ARTIS launches conservation programme for endangered camembert

– April 1, 2024

Update: The conservation programme for the endangered camembert was a joke for April Fool's. Alas! Because besides penicillium camemberti, many more microbes are endangered. In turn, these species do not appear on red lists of conservation organisations. And yet the loss of these tiny micro-organisms can have enormous consequences! For instance, they regulate the earth's climate, make half of all the oxygen in our atmosphere and are at the base of food chains.

Earlier this year, researchers at France's Université Paris-Saclay reported that the famous French cheese's survival is threatened. ARTIS decided to intervene and started a breeding programme for the camembert. A first; such a rescue attempt has never before been made for a microbe.

Camembert contains the live fungus Penicillium camemberti, which is threatened by the standardisation of fungi used in the food industry. "In fact, the fungi have been domesticated, so all camemberts have the same colour and taste," said an ARTIS-Micropia employee. "As a result, they all come from the same strain, which is bad for genetic diversity. As a result, the fungi hardly reproduce anymore."

Conservation programme

A solution to the problem, according to ARTIS, lies in setting up a studbook. European zoos have been working with international species conservation programmes (European ex-situ programmes) for more than 400 endangered animal and plant species since 1985. Through a studbook, the genetic diversity of the population is guaranteed, ensuring that the population remains healthy and grows. A species conservation programme is already standard practice for animals and plants. For microbes, this would be the very first time. 

Loss of our natural ambassadors 

"In ARTIS, all life is important, from the tiniest in ARTIS-Micropia to the largest in the ARTIS-Planetarium and everything in between. A difference between a chameleon and a camembert is irrelevant, they are both life that deserves our care and attention," ARTIS said. "We humans lose connection with our own biodiversity. That causes us to lose our natural ambassadors.
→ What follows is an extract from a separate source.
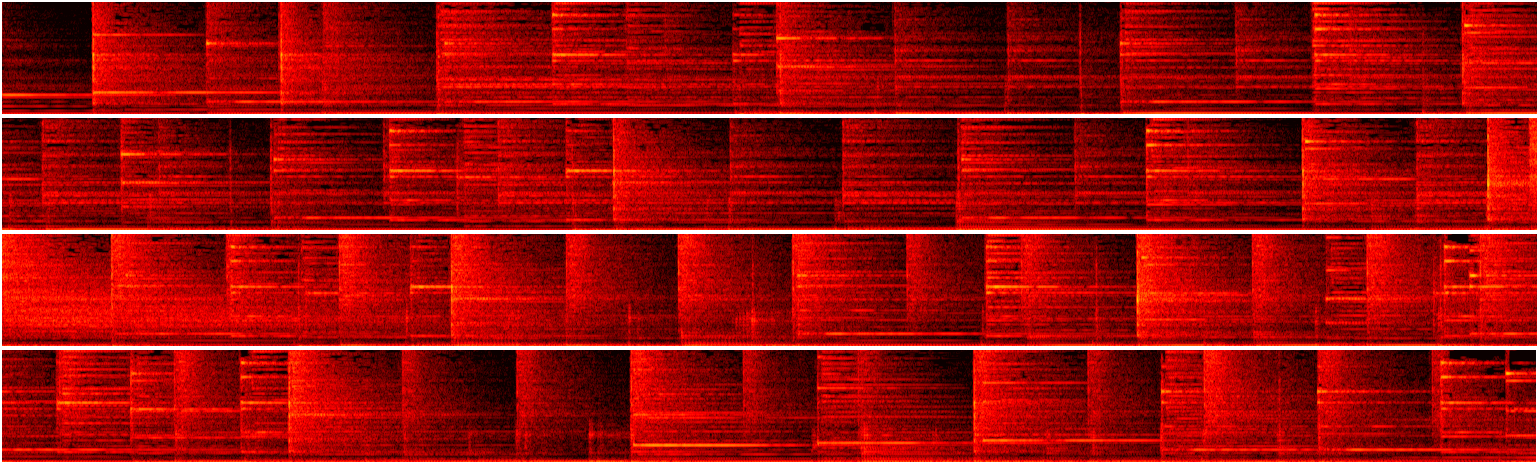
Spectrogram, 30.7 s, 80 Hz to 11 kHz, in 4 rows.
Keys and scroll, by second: 1.4 [, 5.2 ctrl+-, 5.5 space, 5.9 ctrl+=, 6.6 space, 7.6 [.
The camembert is to France what the black-tailed godwit is to us.".

Saving the camembert

The plan is for ARTIS-Micropia to set up a breeding programme in its own laboratory, raising as many strains of Penicillium camemberti as possible. The fungi will then be transported to a pop-up breeding station in France. There, cheese production is started with local specialists. The new cheeses are then distributed across the region through a 'One Plan Approach'. The prognosis is that within 10 years, camembert will again be present in large numbers all over France.

ARTIS participates in 96 international species conservation programmes and is coordinator of the African penguin (Spheniscus demersus), lesser mouse-deer (Trachulus Kanchil) and now the camembert (Penicillium camemberti).